Now I can see a parallel between the Bella's possible transformation to the Abraham and Issac story. To me the story of Abraham and Issac is not about the action of sacrificing a son, but rather a test of faith. How strong is Abraham's faith in God? Is it so strong that he will trust in God and sacrifice his son for God's sake? As we all know, Abraham's faith was very strong and did not falter, which is why he was saved from sacrificing his son. In the context of the Bella and Edward's story it becomes the question of how ready is Edward?
All along we have discussed numerous times whether or not Bella is ready for the bite, ready to step into the darkness. I think it is equally important to think about whether or not Edward
is ready for the bite. We all know that physically he is capable, but it gets less clear emotionally. Is he capable to see Bella suffer for three days of continual pain after they cherish that one, ultimate, intimate moment? Can he freely and without any hesitations/excuses to take the necessary actions to change Bella? Or is he counting on a life/death situation to occur to make his decision easier?
It has been my observation that as the series progresses that Edward becomes more human in the context of his emotions. He has become over-protective, able to express his love for Bella, and finally accept that he has become jealous of Jake. All of these stages of emotions are due to his relationship with Bella. Perhaps he fears that he will miss his human side if Bella is changed. Throughout the series, I have always felt a nagging feeling that Edward is not being completely honest with Bella about the vampire lifestyle-whether it is the minute details of the thirst or his connection with Tanya or perhaps it is so hideous that he fears that Bella would be so repelled by it and leave him. It maybe due my over-analysis of Edward's character that makes me thinks this. After all, I am obsessed about the boy.

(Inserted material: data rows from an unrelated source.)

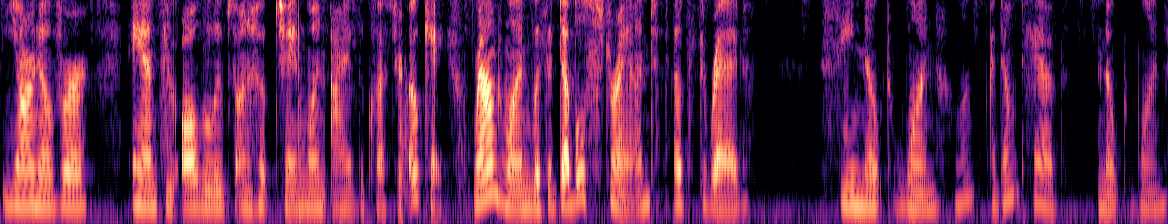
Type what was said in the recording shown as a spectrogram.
yarn over, and through all the loops on a hook chain one eye of the cluster. Okay, round one with a double strand of thread, see note one. Well, I don't have note one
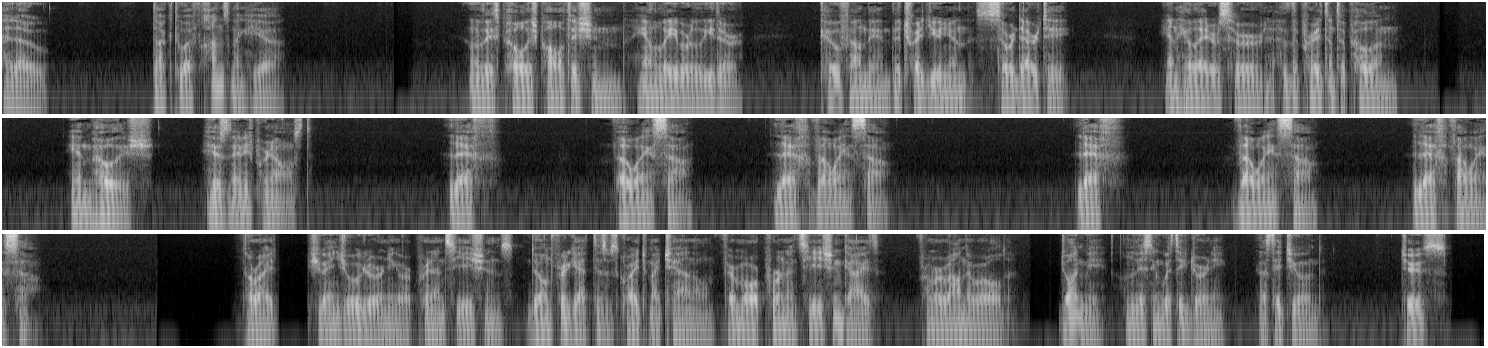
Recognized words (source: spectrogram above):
Hello, Dr. Franz Lang here. This Polish politician and labor leader co-founded the trade union Solidarity, and he later served as the president of Poland. In Polish, his name is pronounced Lech Wałęsa. Lech Wałęsa. Lech Wałęsa. Lech Wałęsa. Alright, if you enjoy learning our pronunciations, don't forget to subscribe to my channel for more pronunciation guides from around the world. Join me on this linguistic journey and stay tuned. Tschüss.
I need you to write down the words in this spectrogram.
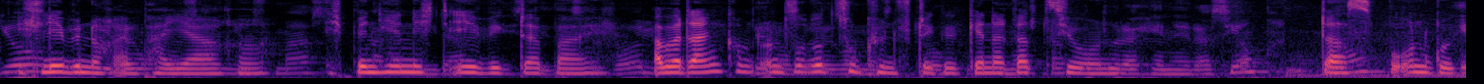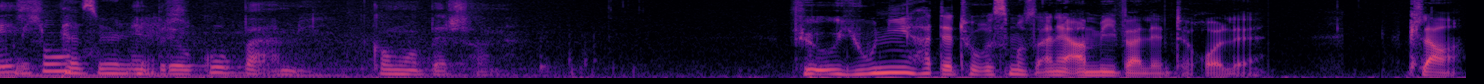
Ich lebe noch ein paar Jahre. Ich bin hier nicht ewig dabei. Aber dann kommt unsere zukünftige Generation. Das beunruhigt mich persönlich. Für Uyuni hat der Tourismus eine ambivalente Rolle. Klar,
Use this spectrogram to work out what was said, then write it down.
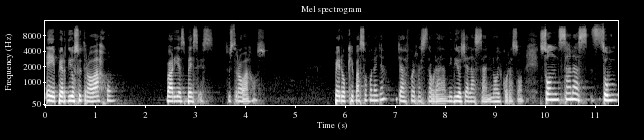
eh, perdió su trabajo varias veces, sus trabajos. Pero ¿qué pasó con ella? Ya fue restaurada, mi Dios ya la sanó el corazón. Son sanas, son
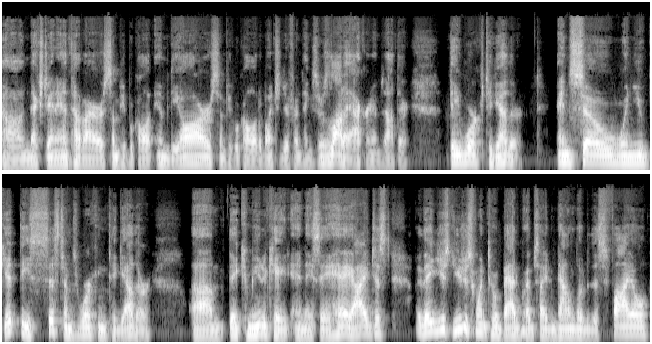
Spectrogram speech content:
uh, next gen antivirus. Some people call it MDR. Some people call it a bunch of different things. There's a lot of acronyms out there. They work together, and so when you get these systems working together, um, they communicate and they say, "Hey, I just they just you just went to a bad website and downloaded this file."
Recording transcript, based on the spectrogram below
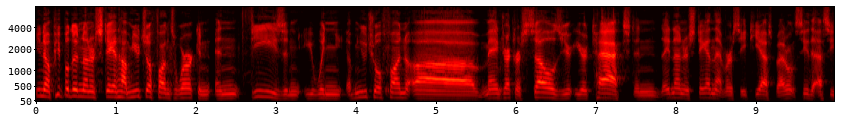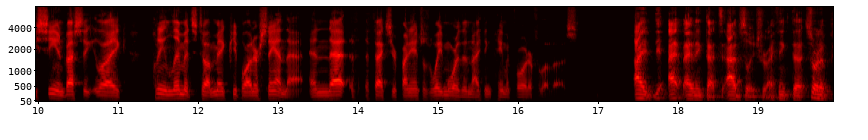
you know, people didn't understand how mutual funds work and, and fees. And you, when a mutual fund uh, managing director sells, you're, you're taxed, and they didn't understand that versus ETFs. But I don't see the SEC investing like putting limits to make people understand that, and that affects your financials way more than I think payment for order flow does. I, I, think that's absolutely true. I think that sort of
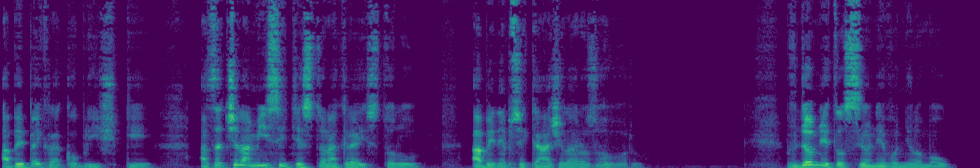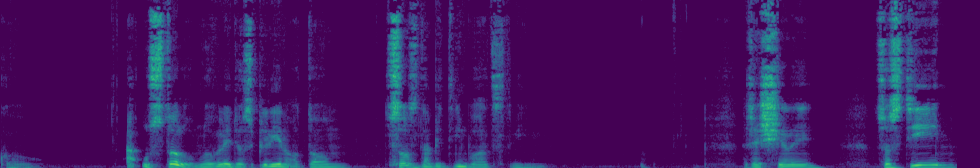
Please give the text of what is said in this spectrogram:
aby pekla koblížky a začala mísit těsto na kraji stolu, aby nepřekážela rozhovoru. V domě to silně vonilo moukou. A u stolu mluvili dospělí jen o tom, co s nabitým bohatstvím. Řešili, co s tím,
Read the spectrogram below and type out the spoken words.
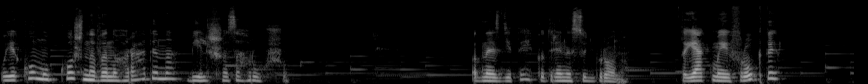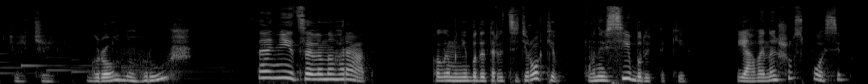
у якому кожна виноградина більша за грушу. Одне з дітей, котрі несуть грону. То як мої фрукти? Тіль-тіль. Гроно груш? Та ні, це виноград. Коли мені буде 30 років, вони всі будуть такі. Я винайшов спосіб.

'Stephenie's books are fundamentally sunny in outlook and tone; there's never any serious doubt whether light will win out over the darkness. (In fact her villains are so unalarming as to be almost unsuccessful). The drama and conflict, as has been often pointed out here, is a character-oriented conflict between good and good: well-meaning, essentially blameless people caught in the net of an impossible situation.'
I find this observation very interesting and acute. If Bella is transformed, she no longer retains her label as the heroine of the story, but rather her role becomes less clear. Again I may be in the minority that views the Cullens to walk the thin line between hero and villain and find them horrifying at times. Yes, they don't kill people, but they did (and for most of them, they killed a lot) in their past life. Yes, they are trying to blend in the human life, but they do so by cheating, lying, and other ways to not draw attention. It makes me cringe to imagine Carlisle working in a hospital, which very ironic-death nursing life, because he has the ability to kill everyone in the hospital. I even find Carlisle, the purest of the Cullens, to be horrifying in his decision to expand his family and not stopping Edward from going through his rebellious years. I wonder if Carlisle had stopped Edward, would Edward still be in an existential crisis.
Note: I'm not debating whether or not the Cullens are moral/immoral. If you are interested in this topic, please go to the Philosophy Thread where it has been discussed numerous times. I just wanted to point out how difficult it is to place the Cullens in a black/white or good/evil paradigm.